[Start of Attachment]

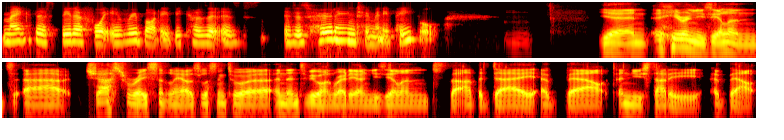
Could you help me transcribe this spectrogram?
make this better for everybody? Because it is it is hurting too many people. Yeah, and here in New Zealand, uh, just recently, I was listening to a, an interview on Radio New Zealand the other day about a new study about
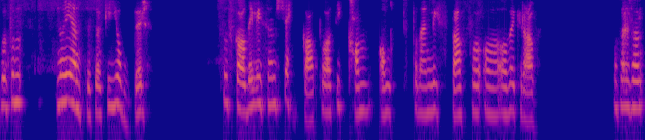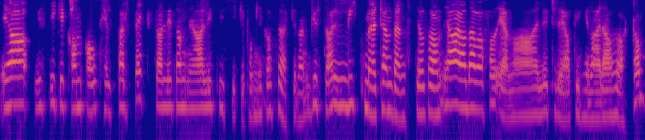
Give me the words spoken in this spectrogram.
sånn som Når jenter søker jobber, så skal de liksom sjekke av på at de kan alt på den lista for, over krav. Og så er det sånn, ja, Hvis de ikke kan alt helt perfekt, så er det litt sånn, er litt usikker på om de kan søke den. Gutta har litt mer tendens til å sånn Ja, ja, det er i hvert fall én eller tre av tingene her jeg har hørt om,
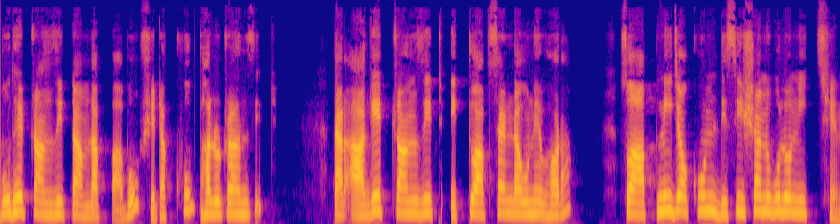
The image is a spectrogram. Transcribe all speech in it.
বুধের ট্রানজিটটা আমরা পাবো সেটা খুব ভালো ট্রানজিট। তার আগের ট্রানজিট একটু আপস অ্যান্ড ডাউনে ভরা। সো আপনি যখন ডিসিশনগুলো নিচ্ছেন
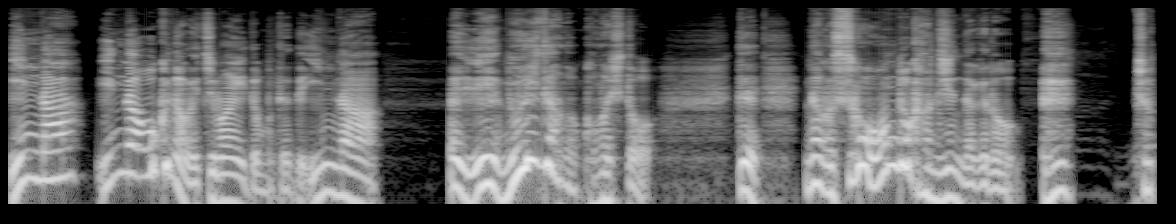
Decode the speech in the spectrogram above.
インナー？インナー置くのが一番いいと思ってて、インナー。え、え、脱いだの？この人。で、なんかすごい温度感じるんだけど、え、ちょっ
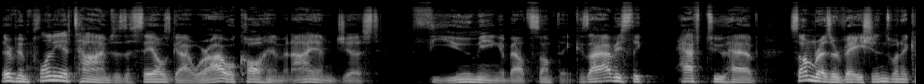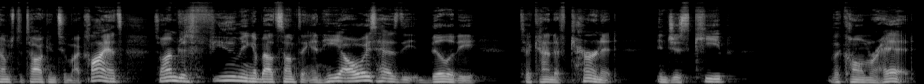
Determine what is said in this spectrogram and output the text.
There have been plenty of times as a sales guy where I will call him and I am just fuming about something because I obviously have to have some reservations when it comes to talking to my clients. So I'm just fuming about something. And he always has the ability to kind of turn it and just keep the calmer head.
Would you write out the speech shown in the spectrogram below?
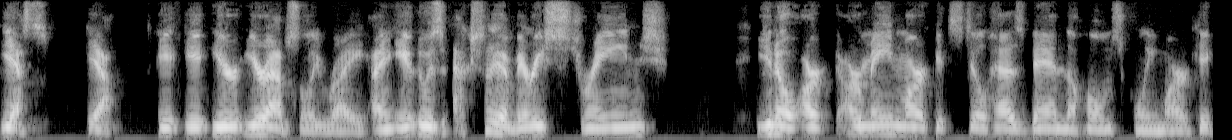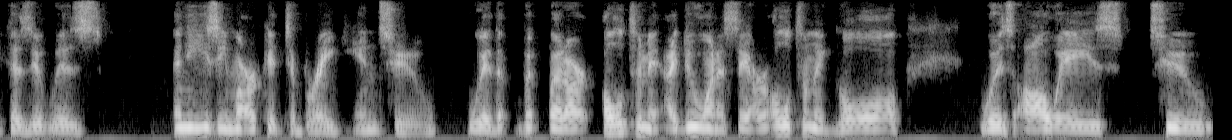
Yes. Yeah. It, it, you're, you're absolutely right. I, it was actually a very strange, you know, our, our main market still has been the homeschooling market because it was an easy market to break into with, but, but our ultimate, I do want to say our ultimate goal was always to,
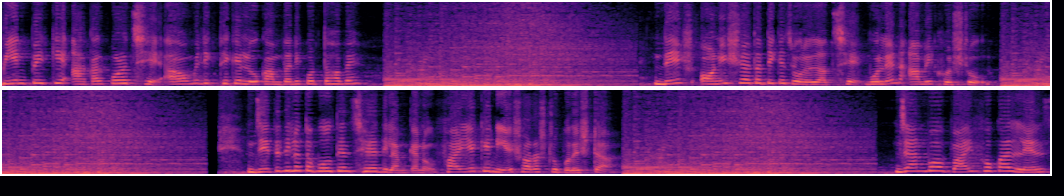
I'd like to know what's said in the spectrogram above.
বিএনপির কি আকাল পড়েছে? আওয়ামী লীগ থেকে লোক আমদানি করতে হবে? দেশ অনিশ্চয়তার দিকে চলে যাচ্ছে, বললেন আমির খসরু। যেতে দিলে তো বলতেন, ছেড়ে দিলাম কেন? ফারিয়াকে নিয়ে স্বরাষ্ট্র উপদেষ্টা। জানব, বাইফোকাল লেন্স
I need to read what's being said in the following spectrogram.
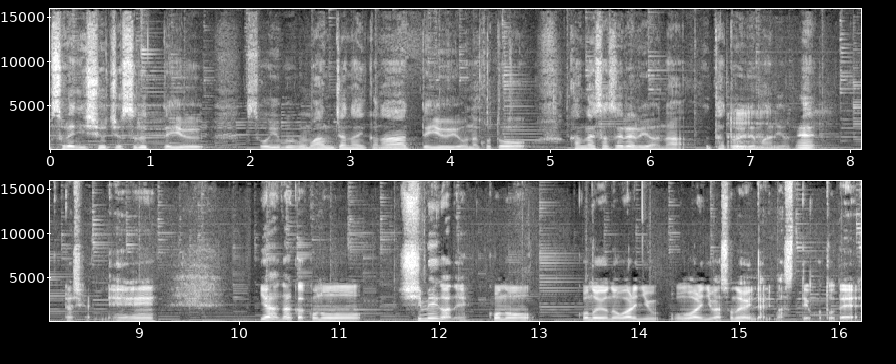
うそれに集中するっていうそういう部分もあるんじゃないかなっていうようなことを考えさせられるような例えでもあるよね。確かにね。いや、なんかこの、締めがね、この、この世の終わりに、終わりにはそのようになりますっていうことで、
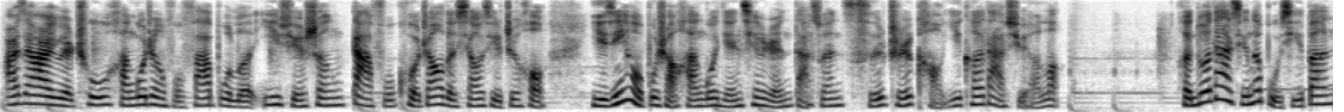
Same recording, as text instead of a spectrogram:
而在二月初，韩国政府发布了医学生大幅扩招的消息之后，已经有不少韩国年轻人打算辞职考医科大学了。很多大型的补习班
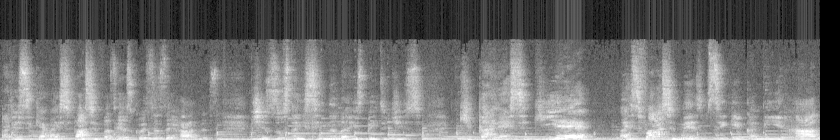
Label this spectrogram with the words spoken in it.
Parece que é mais fácil fazer as coisas erradas. Jesus está ensinando a respeito disso. Que parece que é mais fácil mesmo seguir o caminho errado,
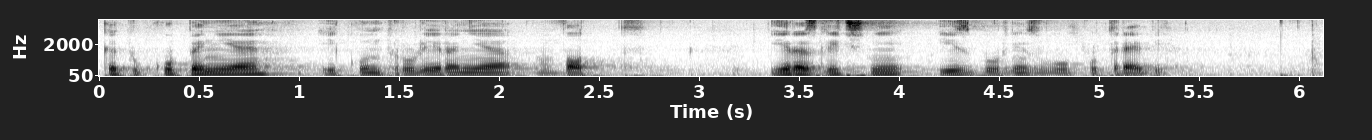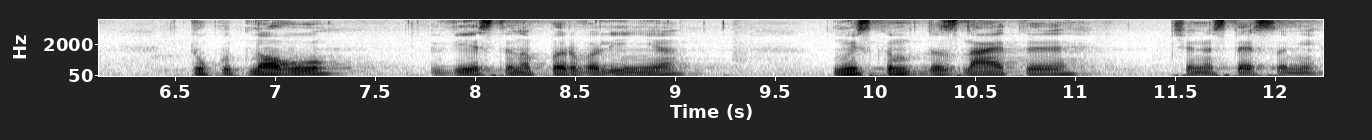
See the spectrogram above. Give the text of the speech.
като купения и контролирания вод и различни изборни злоупотреби. Тук отново вие сте на първа линия, но искам да знаете, че не сте сами.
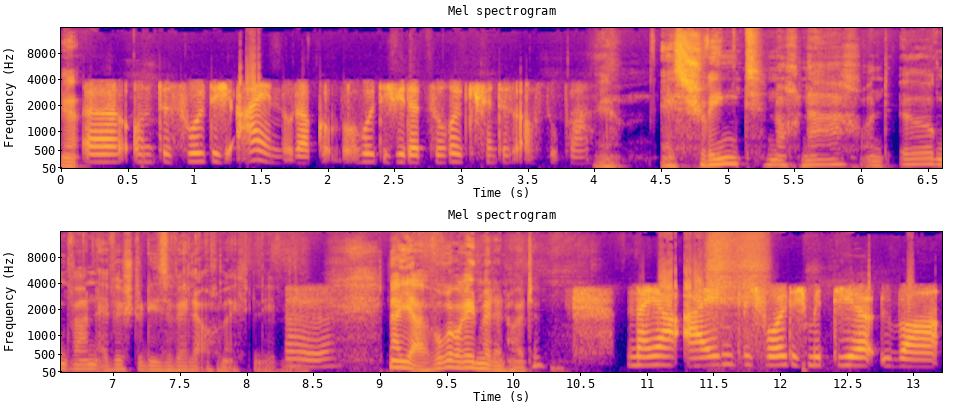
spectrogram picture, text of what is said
ja. äh, und das holt dich ein oder holt dich wieder zurück. Ich finde das auch super. Ja. Es schwingt noch nach und irgendwann erwischst du diese Welle auch im echten Leben. Mhm. Naja, worüber reden wir denn heute? Naja, eigentlich wollte ich mit dir über,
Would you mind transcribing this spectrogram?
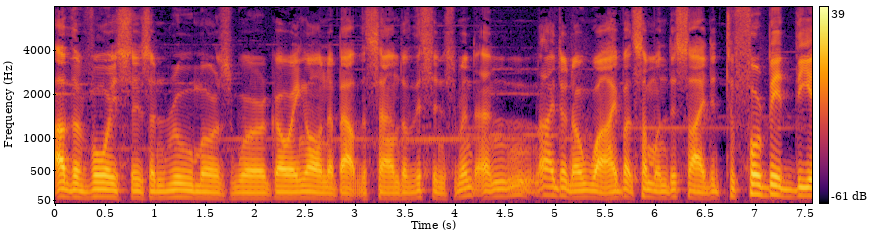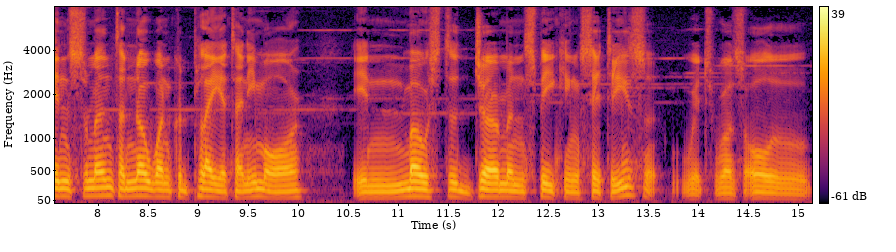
other voices and rumors were going on about the sound of this instrument and i don't know why but someone decided to forbid the instrument and no one could play it anymore in most german speaking cities which was all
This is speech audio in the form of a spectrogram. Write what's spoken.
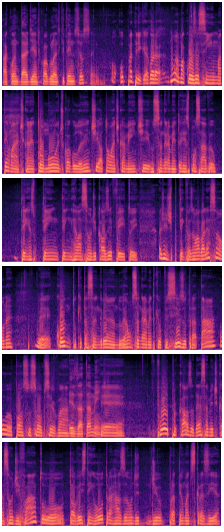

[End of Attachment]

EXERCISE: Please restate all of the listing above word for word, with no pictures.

EXERCISE SOLUTION:
Could you help me transcribe this spectrogram?
make this better for everybody? Because it is it is hurting too many people. Yeah, and here in New Zealand, uh, just recently, I was listening to a, an interview on Radio New Zealand the other day about a new study about
Give me the words spoken in this spectrogram.
sånn som Når jenter søker jobber, så skal de liksom sjekke av på at de kan alt på den lista for, over krav. Og så er det sånn, ja, Hvis de ikke kan alt helt perfekt, så er det litt sånn, er litt usikker på om de kan søke den. Gutta har litt mer tendens til å sånn Ja, ja, det er i hvert fall én eller tre av tingene her jeg har hørt om,
The image is a spectrogram. Transcribe all speech in it.
বুধের ট্রানজিটটা আমরা পাবো সেটা খুব ভালো ট্রানজিট। তার আগের ট্রানজিট একটু আপস অ্যান্ড ডাউনে ভরা। সো আপনি যখন ডিসিশনগুলো নিচ্ছেন
Decode the speech in the spectrogram above.
インナー？インナー置くのが一番いいと思ってて、インナー。え、え、脱いだの？この人。で、なんかすごい温度感じるんだけど、え、ちょっ
Determine what is said in this spectrogram and output the text.
There have been plenty of times as a sales guy where I will call him and I am just fuming about something because I obviously have to have some reservations when it comes to talking to my clients. So I'm just fuming about something. And he always has the ability to kind of turn it and just keep the calmer head.
Would you write out the speech shown in the spectrogram below?
Yes. Yeah. It, it, you're, you're absolutely right. I, it was actually a very strange, you know, our, our main market still has been the homeschooling market because it was an easy market to break into with, but, but our ultimate, I do want to say our ultimate goal was always to,
I'd like to know what's said in the spectrogram above.
বিএনপির কি আকাল পড়েছে? আওয়ামী লীগ থেকে লোক আমদানি করতে হবে? দেশ অনিশ্চয়তার দিকে চলে যাচ্ছে, বললেন আমির খসরু। যেতে দিলে তো বলতেন, ছেড়ে দিলাম কেন? ফারিয়াকে নিয়ে স্বরাষ্ট্র উপদেষ্টা। জানব, বাইফোকাল লেন্স
I need to read what's being said in the following spectrogram.
うそれに集中するっていうそういう部分もあるんじゃないかなっていうようなことを考えさせられるような例えでもあるよね。確かにね。いや、なんかこの、締めがね、この、この世の終わりに、終わりにはそのようになりますっていうことで、
Same recording, as text instead of a spectrogram:
而在二月初，韩国政府发布了医学生大幅扩招的消息之后，已经有不少韩国年轻人打算辞职考医科大学了。很多大型的补习班
Label this spectrogram with the words spoken in it.
Parece que é mais fácil fazer as coisas erradas. Jesus está ensinando a respeito disso. Que parece que é mais fácil mesmo seguir o caminho errado,
See the spectrogram above. Give the text of the speech.
като купения и контролирания вод и различни изборни злоупотреби. Тук отново вие сте на първа линия, но искам да знаете, че не сте сами.
spectrogram picture, text of what is said
ja. äh, und das holt dich ein oder holt dich wieder zurück. Ich finde das auch super. Ja. Es schwingt noch nach und irgendwann erwischst du diese Welle auch im echten Leben. Mhm. Naja, worüber reden wir denn heute? Naja, eigentlich wollte ich mit dir über,
Would you mind transcribing this spectrogram?
other voices and rumors were going on about the sound of this instrument and i don't know why but someone decided to forbid the instrument and no one could play it anymore in most german speaking cities which was all
This is speech audio in the form of a spectrogram. Write what's spoken.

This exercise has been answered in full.